The December 2021 payroll report delivered on all these accounts, good and bad. The good (for taper): the unemployment rate tumbled to just 3.9% as if it really is 2019 all over again. The reason for the drop, a large monthly gain in the Household Survey unaccompanied – as usual – by any significant increase in the labor force (the latter up just 168,000 last month, having added back a meek 1.6 million for all of 2021; note: all CPS data was revised back to 2017 to update seasonal adjustment factors).

The result is the unemployment rate tumbling two whole points in just the last six months!

Tight labor market? Sure, if you subjectively choose not to count the participation problem which has only gotten worse. Discretionary policy allows the Fed to merely ignore or rationalize this as it has been doing for more than a decade thus far.

Next to the unemployment rate, wages. I wrote about this data earlier this week with just this set of circumstances in mind. What I would add here is more and strongly compelling evidence of SRIRL in that data: hours as much as the stubborn labor force.

In my view, what you see above is due to clear labor hoarding including timing aspects (why published wage rates are way up but hours worked on the whole continue, like the labor force, to be frustratingly less than February 2020). Again, however, while I believe the FOMC is aware of these correlations and what they seem to indicate (not inflation), Powell’s group won’t necessarily care so long as the published data is helpful to further the taper narrative in the public mind.

Getting to that now requires completely dismissing the Big Shot of the labor data, the Star of the Show, the headline laypersons have been conditioned to almost exclusively rely upon for their quick take on what must be the economic condition.

Yes, the Establishment Survey missed badly for the second straight month – something we previewed just yesterday with ISM numbers as well as the day before looking into some recent discrepancies by way of JOLTS – but more than that has clearly decelerated since July.

You could assign a number of reasons for the second half of 2021 missing the pattern of past reopening rebounds (and not just in payrolls; these figures merely consistent with a rash of “growth scare” estimates here as well as overseas), whether COVID variants, politics of one kind or another, possibly, as I favor, macro pressures which do abound.

Either way, whatever your preferred explanation, two things seem pretty clear at this juncture: the labor market just might have cooled way down; and that won’t matter one bit to the FOMC which many months ago had cornered itself about taper.

Even if there was something else on the economic horizon, say a material “growth scare”, it’s too late for policymakers since they’d already painted themselves into a narrow corner months ago.
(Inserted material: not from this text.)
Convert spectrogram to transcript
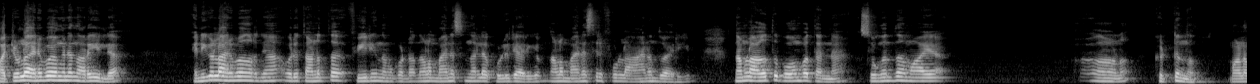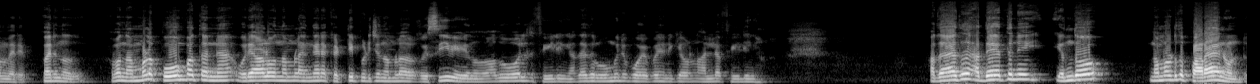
മറ്റുള്ള അനുഭവം എങ്ങനെയെന്ന് അറിയില്ല. എനിക്കുള്ള അനുഭവം എന്ന് പറഞ്ഞാൽ ഒരു തണുത്ത ഫീലിംഗ് നമുക്കുണ്ടാകും നമ്മളെ മനസ്സ് നല്ല കുളിരായിരിക്കും. നമ്മളെ മനസ്സിൽ ഫുൾ ആനന്ദമായിരിക്കും. നമ്മൾ അകത്ത് പോകുമ്പോൾ തന്നെ സുഗന്ധമായ ആണ് കിട്ടുന്നത്. മണം വരും. വരുന്നത്. അപ്പോൾ നമ്മൾ പോകുമ്പോൾ തന്നെ ഒരാളോ നമ്മൾ എങ്ങനെ കെട്ടിപ്പിടിച്ച് നമ്മൾ റിസീവ് ചെയ്യുന്നത് അതുപോലത്തെ ഫീലിംഗ് അതായത് റൂമിൽ പോയപ്പോൾ എനിക്ക് നല്ല ഫീലിംഗ് ആണ്. അതായത് അദ്ദേഹത്തിന് എന്തോ നമ്മളടുത്ത് പറയാനുണ്ട്.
If they don’t accelerate their QE taper now, they risk sending the wrong signals to the economy which everyone says verges on the edge of 1973.

That’s the last thing about discretionary policy and the non-money of it; the whole ball of wax is little more than psychology, a puppet show. It was never a very good one, either, even when it included the Star of the Show, the Establishment Survey. Now it doesn’t even have that much, at least not since July.

Taper away anyway, even if the economy really is on its growth scare path. No wonder Greenspan was such a complainer, and the bond market would “conundrum” seven years after Stanford. We might see that continue, too, for another round in ’22.

Taper rationalized into the short curve pressures, opposed by a growth scare factored in the opposite at the long end – even if nominal rates rise modestly in the meantime.